With both Whiskey and Rum, the fermented liquid is distilled using pot and column stills. The distillation process is quite similar for both Spirits; the differences lie in the details of equipment used and the time taken to create them.
After the liquid is distilled to the desired specifications, the Spirit goes through the distillery’s proprietary steps before filling barrels for maturing or, in some cases, with Rum going straight to the bottling line and packaging.
The Alchemy of the Barrel
Depending on the Spirit, both Whiskey and Rum makers are free to use different kinds of barrels made from various woods (oak, maple, cedar, etc.) that may or may not have previously matured other Spirits.
The exceptions are Bourbon, Japanese Whiskey, and Scotch.
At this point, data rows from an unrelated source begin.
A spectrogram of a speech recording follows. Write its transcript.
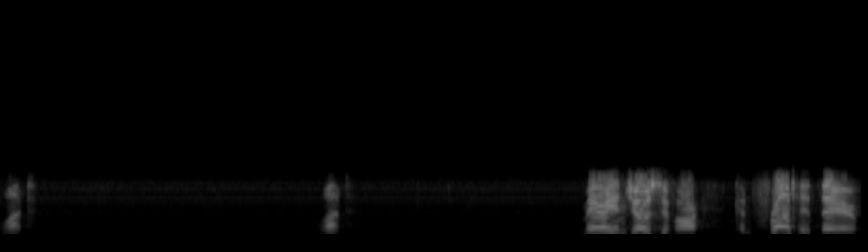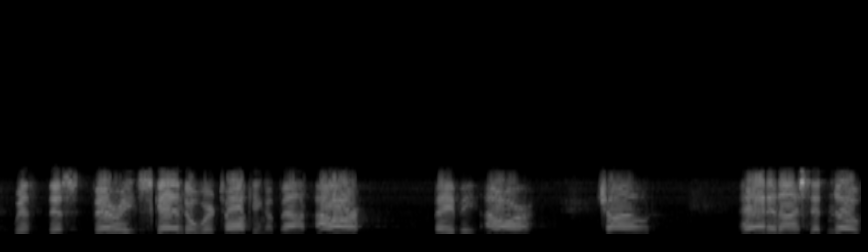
What? Mary and Joseph are confronted there with this very scandal we're talking about. Our baby, our child. Anne and I said, no.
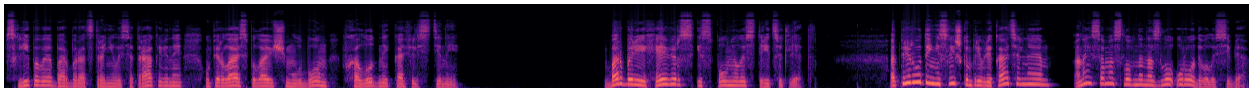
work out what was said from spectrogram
Всхлипывая, Барбара отстранилась от раковины, уперлась пылающим лбом в холодный кафель стены. Барбаре Хейверс исполнилось тридцать лет. От природы не слишком привлекательная, она и сама словно назло уродовала себя.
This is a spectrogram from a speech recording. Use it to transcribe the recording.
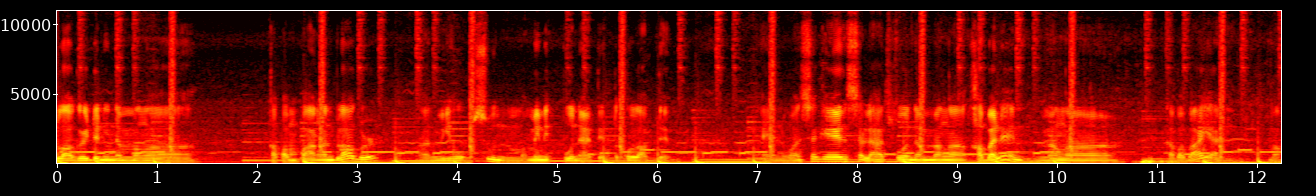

Bourbon must be aged in unused American White Oak barrels that usually hold 53 gallons (200 liters). Japanese Whiskey must be matured in wooden casks (700 liters or smaller) for a minimum of three years. Specific cask wood type is not dictated, so distillers use preferred wood types for their products.
Scotch producers predominantly use ex-Bourbon American White Oak barrels. While such barrels are common practice with the Rum producers, it is not a dictated restriction. For example, most French Rhum producers use French Limousin oak to age their products.
It has become quite common for distillers to mature and finish Whiskey in former Sherry and Cognac casks or Rum in different ex-Whiskey casks to introduce a nice twist to the flavor profile.
Why Do They Char and Toast the Wood?
Another aspect of the barrel that introduces different flavors is the level of charring. A lighter char or “toast” infuses more of the lighter wood flavors (tannins), most commonly applied to wine casks.
Darker chars bring out the caramel, vanilla, and mineral flavors usually associated with our favorite Spirits. The types of wood used for the barrel, the level of charring, and the amount of time the Spirit is matured, allows the blenders to be creative in offering new experiences to enthusiasts.
Location Matters - Where are Whiskey and Rum Matured?
We have detailed in another article the differences between Continental and Tropical maturing. When comparing Whiskey and Rum, it must be part of the discussion. The climate of the barrel and the way the liquid heats up and cools down controls the level of interaction between the Spirit and the wood.
The interaction is accelerated in tropical climates such as Florida, the Caribbean, Central, and South America, compared to cooler climates such as the central US or Scotland.
It is important to learn where a Spirit was matured to manage your expectations of the product and deciphering the age statement if there is one.
Whiskey vs. Rum Blending Process
Whiskey is usually bottled between 40 and 46% ABV, with rare bottlings going as high as 68% ABV.
Most Rums are bottled at 40% ABV, while some “spiced” Rums are blended as low as 37.5% ABV.
And don’t even get me started on the flavored Rum category. If you dive even deeper into the world of Rum, you’ll find expressions with ABV going as high as 80%, though they are rare.
The blender may use additives to “smooth” a Spirit, but it all comes down to the law. To ensure a consistent appearance of a product, they may add a flavorless caramel coloring (e150a), mostly used in Rum, Scotch, and a variety of other Whiskeys. It is, however, not allowed to add the coloring to Bourbons and Straight American Whiskeys.
Wrap it Up!
After the blending process is completed, the Spirit is bottled and packaged for distribution.
There are many great resources for your continued Spirits exploration. For example, Fred Minnick’s books Bourbon Curious and Rum Curious, or Davin de Kergommeaux’s book Canadian Whisky: The New Portable Expert. Professional and fan-based websites will also help you along your way.
If there is a particular Whiskey or Rum you’d like to explore further, I recommend going to distilleries and learn as much about the product as they are willing to share.
Who knows, maybe one day you may find yourself writing an article that guides your readers on their first steps in exploring and elevating their appreciation of these historic Spirits.